Condominium corporations in Ontario are unique statutory creatures that must run with economic efficiency within the Condominium Act, 1998 while maintaining community standards. Our goal is to use our years of expertise as condominium law lawyers to help you achieve that goal efficiently. Condominiums are like the fourth level of government – ask us why!
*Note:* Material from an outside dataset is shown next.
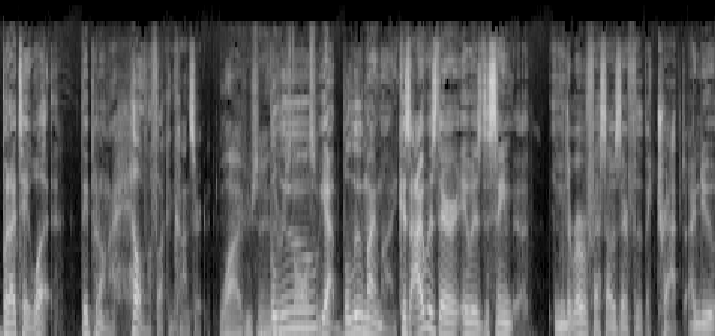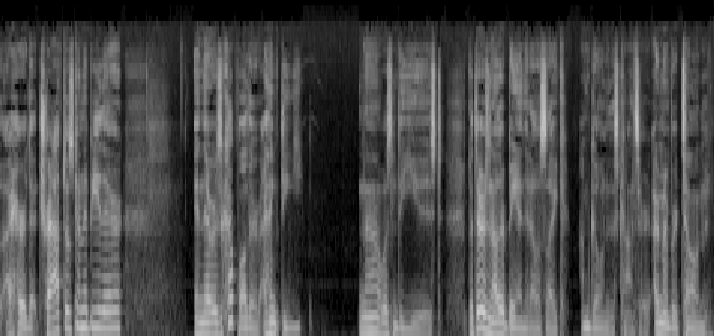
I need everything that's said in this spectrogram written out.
but I tell you what, they put on a hell of a fucking concert. Live, you're saying Blew, awesome. yeah, blew my mind because I was there. It was the same. uh, In the Roverfest, I was there for like Trapt. I knew I heard that Trapt was going to be there, and there was a couple other. I think the no, it wasn't the Used, but there was another band that I was like, I'm going to this concert. I remember telling.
As condominium law lawyers, we have worked for years in developing processes to support the operation of an efficient condominium from the legal side. Why is the legal side so important? Condominium corporations only exist as a result of the laws set out in the Condominium Act, 1998. Thus, a correct interpretation of the Act is key to understanding how a condominium is required to function day-to-day. Our practice has given us a breadth of experience so that we can deal with both standard day-to-day matters (such as collection of 100 cents on the dollar for common expense arrears) and a variety of unique situations. Our condominium law lawyers can also provide corporate advice on contractual arrangements, including those with your property management company and other service providers such as landscaping companies, cleaning companies, and waste removal companies.
In the area of condominium law, we offer:
|NEWS: Patricia Elia presenting on Expert Panel in Ottawa|
September 13, 2016
On Wednesday, September 28th at the Hellenic Community Center in Ottawa, Patricia will be participating on a legal expert panel at a meet the expert evening taking place from 6:30pm - 9pm.
This event is being presented FREE to members of the Easter Ontario Chapter of the Canadian Condominium Institute.
|BULLY TACTICS: COMPLIANCE LETTERS AND THE CHARGEBACK OF LEGAL COSTS|
While the focus of our practice involves representing post-development condominium corporations, we sometimes leverage this expertise to assist unit owners when things have gone awry at their condominium corporation (such was the case leading up to the Court’s decision in Davis v. Peel Condominium Corporation No. 22, where our colleagues acted on behalf of the successful requisitionists).
This past summer, our firm acted as counsel for a group of more than 60 Unit Owners who were urgently seeking a remedy from the Ontario Superior Court of Justice. Several months earlier, the Unit Owners had submitted a Requisition to the Board of Directors for a meeting to vote to remove 3 of the 7 Board members. The Unit Owners had agreed to join the Requisition to the agenda of the upcoming Annual General Meeting; however, the Board of Directors decided to postpone the AGM beyond the 6-month period mandated by Section 45(2) of the Condominium Act, 1998, S.O. 1998, c. 19 (the “Act”).
This group of 60+ Unit Owners amounted to nearly 25% of the condominium’s total number of unit owners. These Unit Owners alleged that their democratic rights as unit owners were being oppressed, as the Board, after having received the Requisition for several months, refused to recognize the Requisition as valid.